But the footwear OMAs did reduce the availability of cheap shoes and did raise the general price level. Faced with a quota, the foreign exporter naturally upgrades the distribution of what he sells. In the three years from 1977 to 1980, according to U.S. government figures, the average unit value of Taiwan shoes more than doubled -- from $2.08 a pair to $4.31. The Korean average increased from $3.91 to $7.09. These are all "landed," or wholesale, prices, which get multiplied before customers try the shoes on in the store.

The ITC decided that South Korea, which exports mostly athletic shoes, is no threat to U.S. producers, Who are in good shape, with respectable profit margins. But it was also concluded that, if unrestricted, Taiwan's producers of regular shoes could give the industry here trouble. Together, Taiwan and South Korea last year had 50 percent of the U.S. show import business, against 61 percent before the OMAs were slapped on.

William Kay Daines, executive vice-president of the American Retail Federation, says the domestic footwear industry "has done extremely well in this three-year period they've had the OMAs. But the end result is the exclusion of a lot of low-end goods, especially women's and children's shoes.

"That happened in the first week after the OMAs were put in, and it's continued since then. The retailers who deal in volume in this type of footwear are of the firm opinion that if you terminated both the Taiwan and Korean OMAs, you would have a substantial increase in imports from Taiwan, but a substantial decrease in imports from other developing nations. Taiwan [shoes] for the money right now are the best buy," Daines said.

The shoe retailers concede that a return to a free market would likely see a growth of imports from 365 million pairs to 400 million pairs in 1984, mostly in women's and children's vinyl sandals, children's cheaper shoes and athletic-type footwear, with the domestic industry retaining 52 percent of the market.
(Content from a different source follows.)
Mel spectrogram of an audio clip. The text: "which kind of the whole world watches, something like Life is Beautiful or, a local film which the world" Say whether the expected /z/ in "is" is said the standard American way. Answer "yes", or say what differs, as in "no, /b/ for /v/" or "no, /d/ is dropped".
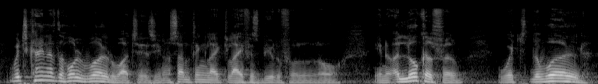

Much of the "New Four" business would revert to Taiwan, which produces a more reliable shoe.

Unless the domestic industry is able to show conclusively that it can't tolerate that small margin of additional competition, the president should junk the OMAs. As Stanford's Yoffee observes, no industry ever has been successfully weaned from this kind of protection.

Here it is, 25 years after the first restrictions to prop up the domestic textile industry were enforced, and we're still at it -- the big sophisticated United States, squabbling with the most backward nations of Asia over little bits of cloth. If we don't kick the habit, we'll be protecting the U.S. shoe industry into the 21st century.